Homily for the 3rd Sunday in Ordinary Time Year C. 27-01-2019 by Fr. Lubem, osj.
First Reading: Nehemiah 8:2-6, 8-10
Psalm: Psalm 19:8-10, 15
Second Reading: 1 Corinthians 12:12-30
Gospel: Luke 1:1-4, 4:14-21
Many years after the Babylonian exile, the children of Israel are still without any sense of purpose and direction, and there is so much evil in their land. It is to this effect that the King of Persia sends the priest scribe Ezra to unite and organize the people. And Ezra quickly realizes that the deplorable state of Israel was due to the fact that the people had failed to keep the law of the Lord, not deliberately but out of ignorance. This prompts him to bring the Book of the Law and read it before the assembly of the people, to remind them of the will of the Lord contained in His word. The people heard and realizing how far they had departed from the ways of the Lord, were filled with remorse and wept. However, he exhorted them not to mourn but to rejoice in the Lord because the joy of the Lord is their stronghold.
The question we should ask ourselves is why is the law so important to this people, when many people think that to live under the law is not to be free? The Law gives direction in life, and without direction our life is meaningless. This counters the big lie of our time that happiness can be found outside the Lord who is the first law giver. Israel as a nation holds the law so dear to her heart because she first received the law from God when He handed over to Moses the Decalogue in Exodus 20:2-7. And God’s gifts to us His children are always for good as expressed by our responsorial psalm today from psalm 19: - the law of the Lord is perfect, it revives the soul. The rule of the Lord is to be trusted, it gives wisdom to the simple. The precepts of the Lord are right, they gladden the heart. The command of the Lord is clear, it gives light to the eyes… So we need the law of the Lord to understand His will that will give us a sense of purpose and direction in life.

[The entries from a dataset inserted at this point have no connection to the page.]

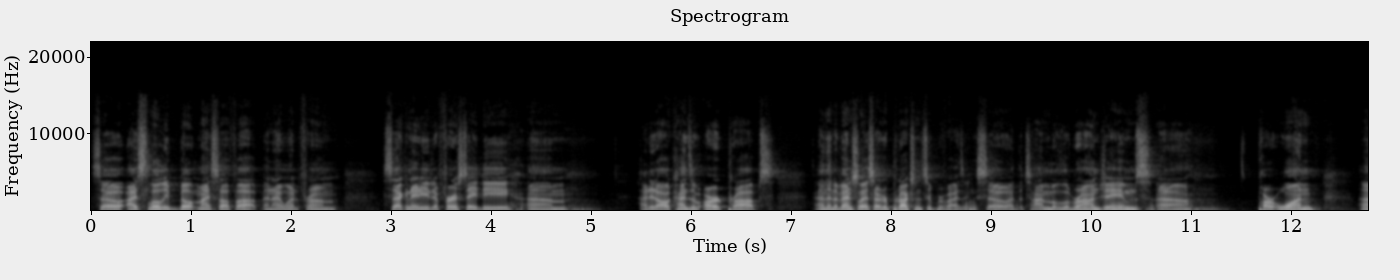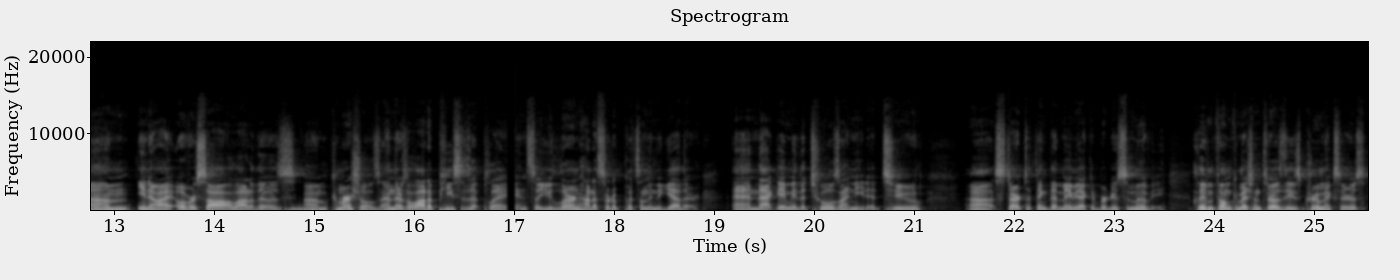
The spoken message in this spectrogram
So I slowly built myself up, and I went from second AD to first AD. Um, I did all kinds of art props, and then eventually I started production supervising. So at the time of LeBron James uh, Part One, um, you know, I oversaw a lot of those um, commercials, and there's a lot of pieces at play, and so you learn how to sort of put something together, and that gave me the tools I needed to uh, start to think that maybe I could produce a movie. Cleveland Film Commission throws these crew mixers,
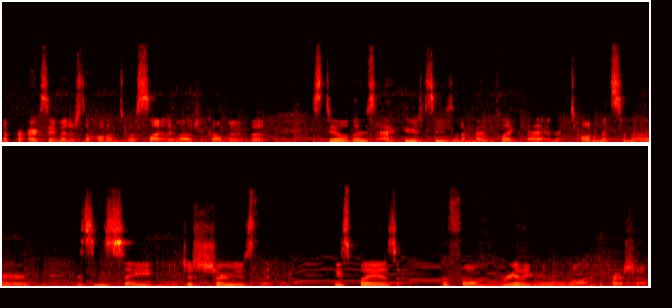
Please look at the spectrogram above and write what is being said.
Apraxia managed to hold on to a slightly larger combo, but still, those accuracies on a map like that in a tournament scenario, that's insane. It just shows that these players perform really, really well under pressure.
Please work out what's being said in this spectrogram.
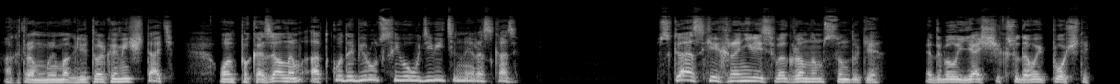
о котором мы могли только мечтать. Он показал нам, откуда берутся его удивительные рассказы. Сказки хранились в огромном сундуке. Это был ящик судовой почты,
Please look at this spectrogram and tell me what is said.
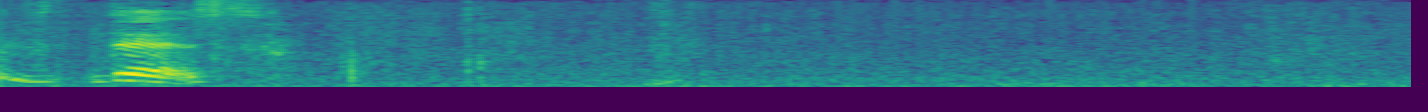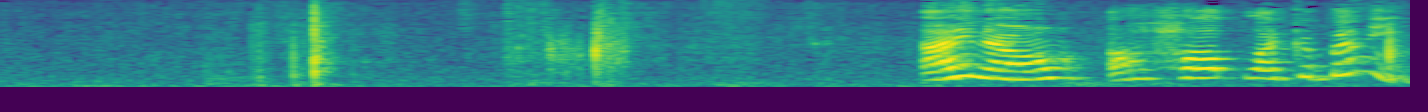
of this? I know. I'll hop like a bunny.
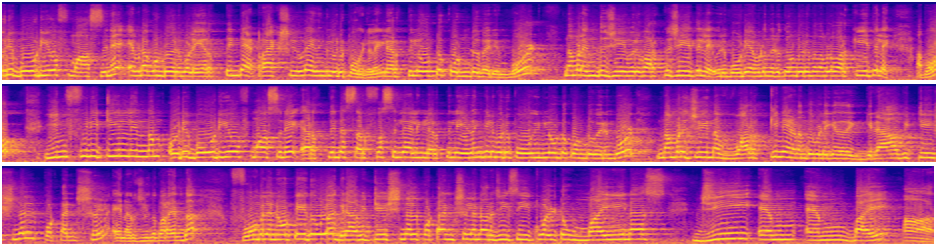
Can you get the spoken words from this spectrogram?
ഒരു ബോഡി ഓഫ് മാസിനെ എവിടെ കൊണ്ടുവരുമ്പോൾ എർത്തിന്റെ അട്രാക്ഷനിലുള്ള ഏതെങ്കിലും ഒരു പോയിന്റ് അല്ലെങ്കിൽ എർത്തിലോട്ട് കൊണ്ടുവരുമ്പോൾ നമ്മൾ എന്ത് ചെയ്യും? ഒരു വർക്ക് ചെയ്യത്തില്ലേ? ഒരു ബോഡി അവിടെ നിന്ന് എടുത്തുകൊണ്ട് വരുമ്പോൾ നമ്മൾ വർക്ക് ചെയ്യത്തില്ലേ? അപ്പോ ഇൻഫിനിറ്റിയിൽ നിന്നും ഒരു ബോഡി ഓഫ് മാസിനെ എർത്തിന്റെ സർഫസിലെ അല്ലെങ്കിൽ എർത്തിലെ ഏതെങ്കിലും ഒരു പോയിന്റിലോട്ട് കൊണ്ടുവരുമ്പോൾ നമ്മൾ ചെയ്യുന്ന വർക്കിനെയാണ് എന്ത് വിളിക്കുന്നത്? ഗ്രാവിറ്റേഷണൽ പൊട്ടൻഷ്യൽ എനർജി എന്ന് പറയുന്നത്. ഫോമുല നോട്ട് ചെയ്തോളാം. Gravitational potential energy equal to minus G M M by R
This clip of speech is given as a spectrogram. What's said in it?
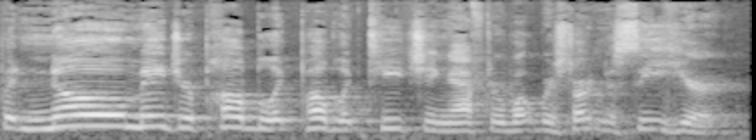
but no major public public teaching after what we're starting to see here.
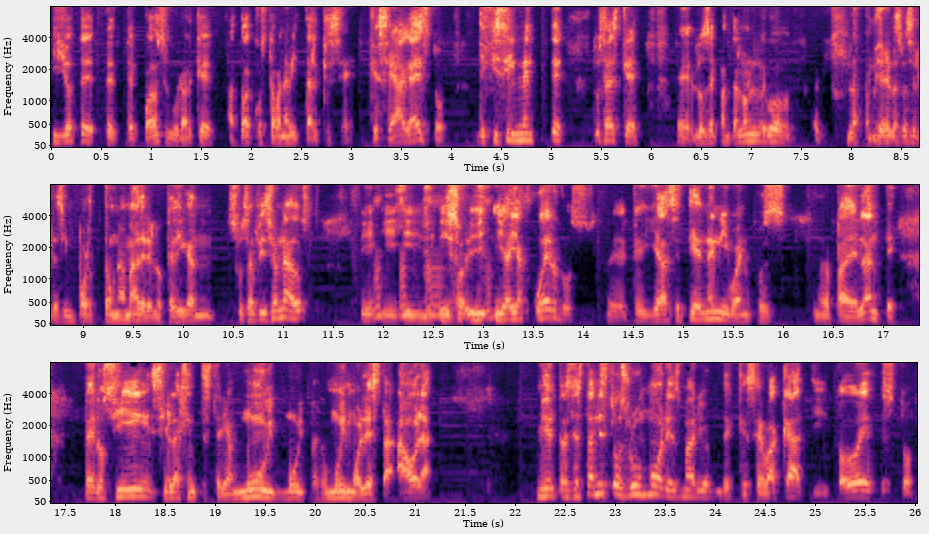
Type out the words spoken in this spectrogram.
Y yo te, te, puedo asegurar que a toda costa van a evitar que se, que se haga esto difícilmente, tú sabes que eh, los de pantalón luego la mayoría de las veces les importa una madre lo que digan sus aficionados y, y, hay acuerdos eh, que ya se tienen y bueno, pues para adelante. Pero sí, sí la gente estaría muy, muy, pero muy molesta. Ahora, mientras están estos rumores, Mario, de que se va Katy y todo esto,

How can we then know the will of the Lord if not in His word? This is why it is important for us to hear the word of the Lord during the liturgy. How many of us are always willing to hear the word of God and know His will for our lives and do what His word says? Today it is Jesus Himself who reads the portion of Isaiah 61:1-2, as His inaugural speech and says that the text is being fulfilled in our hearing today. This points to the fact that Jesus has come not to abolish the law but to fulfil it. So the word of God should always be received by us in joy and not in gloom since it sets us free. The Law of God is not something that is restrictive but it has a liberating force. But how many of us view the laws of God in this manner? Some people in our times have demanded a freedom from all codes of moral conduct beginning with the commands of God. Are you one of them? How happy are these people? It is only obedience to the laws of God as contained in His word that can set us free. Scripture expresses this so well when it says ‘so if the Son sets you free, you will be free indeed’ (Jn.8:36). And Christ in His mission statement today has come to set us free – the poor who receive the good news are set free from poverty, the captives are liberated, the blind receive sight, the downtrodden are uplifted. All these shall come to us if we keep the law of the Lord, allowing His love to motivate our lives in all that we do. And when we allow the love of the Lord to motivate us, even our charisms are put into use for the good of all and not for rivalry as St. Paul reminds us in the second reading. How do we use our gifts? Proper use of our gifts must necessarily liberate those suffering around us, and lead to unity amongst us. Whenever there is misuse of our gifts, it leads to disunity and the whole body of Christ suffers. We must not suffer Christ’s suffer.
Today that Christ the anointed Son of God is setting us free, we also who have received God’s Holy Spirit by adoption through baptism are called to go out and liberate those who are suffering in all ramifications too. ‘For God’s Spirit is not a spirit of timidity, but of power, love and self-control’ (2 Tim.1:7). As we have received His Spirit, we must make use of it. So as He sets us free from all ills holding us back, may we also be strengthened by His same Spirit to go out and set free our brothers and sisters who are suffering. We ask this through Christ our Lord. Amen.